Excessive amounts of glucose enter the systemic circulation when patients with non-insulin-dependent diabetes mellitus (NIDDM) eat a carbohydrate-containing meal. To determine the contribution of hepatic glucose cycling (defined as the net effect of glucose/glucose-6-phosphate cycling and uptake and release of glucose from hepatic glycogen) to postprandial hyperglycemia, diabetic, glucose-intolerant, and nondiabetic subjects were fed mixed meals. The meal contained both [2-3H]glucose (an isotope that is extensively detritiated during hepatic glucose cycling) and [6-3H]glucose (an isotope that is not detritiated during hepatic glucose cycling). Of the 50 g of carbohydrate contained in the meal, ∼4-8 g underwent hepatic glucose cycling. Although total cycling of ingested glucose did not differ between diabetic, glucose-intolerant, and nondiabetic subjects (361 ± 67 vs. 494 ± 106 vs. 322 ± 44 μmol · kg-1 · 5 h-1, respectively), the data suggested that hepatic cycling was increased in the diabetic and glucose-intolerant individuals but not in the nondiabetic subjects during the first 2 h after eating. Hepatic cycling during the first 2 h after eating was correlated with the prevailing glucagon concentration (r = 0.6, P < 0.01) and increased (P < 0.05) as hepatic glucose release increased. Hepatic glucose cycling had a marked effect on the measurement of so-called initial splanchnic glucose uptake. Nevertheless, however measured, initial splanchnic glucose uptake was not decreased and, if anything, was increased in diabetic and glucose-intolerant patients. Integrated postprandial hepatic glucose release increased (r < 0.01) with the severity of fasting hyperglycemia. These results indicate that postprandial hyperglycemia in diabetic and glucose-intolerant patients is not due to enhanced hepatic glucose cycling or a lack of uptake of ingested glucose by the splanchnic bed but rather to excessive release of glucose by the liver coupled with a failure of extrahepatic tissues to appropriately increase glucose disposal.

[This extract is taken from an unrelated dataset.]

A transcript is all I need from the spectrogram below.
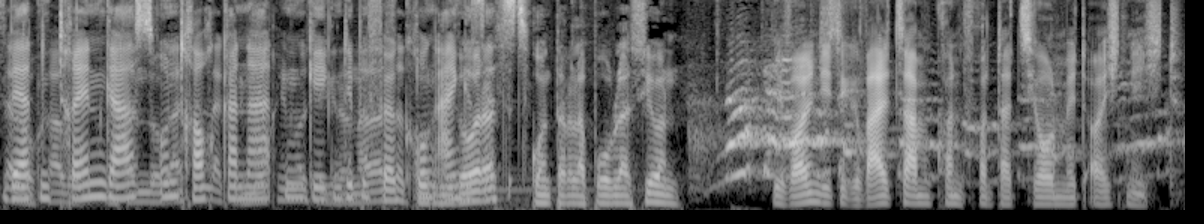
werden Tränengas und Rauchgranaten gegen die Bevölkerung eingesetzt. Wir wollen diese gewaltsamen Konfrontationen mit euch nicht.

ASJC Scopus subject areas
- Internal Medicine
- Endocrinology, Diabetes and Metabolism